Throughout the health care reform debate, Congressional Blue Dogs lobbied then-House Speaker Nancy Pelosi (D-CA) to adopt provisions that would lower health care spending and reduce the deficit, but curiously opposed the so-called robust public option. That measure reimbursed providers 5 to 10 percent above Medicare rates and would have reduced the deficit by as much as $110 billion over 10 years. In July of 2009, the fifty-member Blue Dog Coalition wrote a letter to Pelosi revealing “strong reservations” about an earlier House version of the health care bill. “After reviewing the draft tri-committee health care reform proposal, we believe it lacks a number of elements essential to preserving what works and fixing what is broken,” they wrote, noting:
A “Medicare-like” public option would negatively impact hospitals, doctors and patients…using Medicare’s below-market rates would seriously weaken the financial stability of our local hospitals and doctors.”

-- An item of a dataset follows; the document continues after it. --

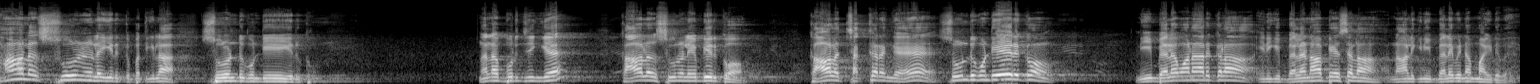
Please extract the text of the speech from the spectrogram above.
கால சூழ்நிலை இருக்குது பார்த்தீங்களா சுரண்டு கொண்டே இருக்கும். நல்லா புரிஞ்சுங்க? கால சூழ்நிலை எப்படி இருக்கும்? கால சக்கரங்க சுருண்டு கொண்டே இருக்கும். நீ பலவானா இருக்கலாம் இன்னைக்கு பலனா பேசலாம் நாளைக்கு நீ பலவீனமாகிடுவேன்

That argument was debunked repeatedly by MedPAC — which argued that Medicare rates are adequate and consistent with the efficient delivery of services — and relied heavily on insurance industry talking points. The industry feared that it would lose market share if forced to compete against a more efficient public plan. In March 2009, he industry’s chief lobbying arm, AHIP, provided lawmakers with this presentation, ‘What you should say when asked about the public option“:
You could end up not being able to see the doctor of your choice as the government plan would reimburse doctors so little for their services they stop accepting or dropping patients by the government plans.
And so, given all this, it is perhaps not surprising that today’s Politico Pulse reports that Erik Komendant, the policy director for the Blue Dog Coalition, has now accepted a job at AHIP as “VP for federal affairs.” After all, it’s like he was working for them already.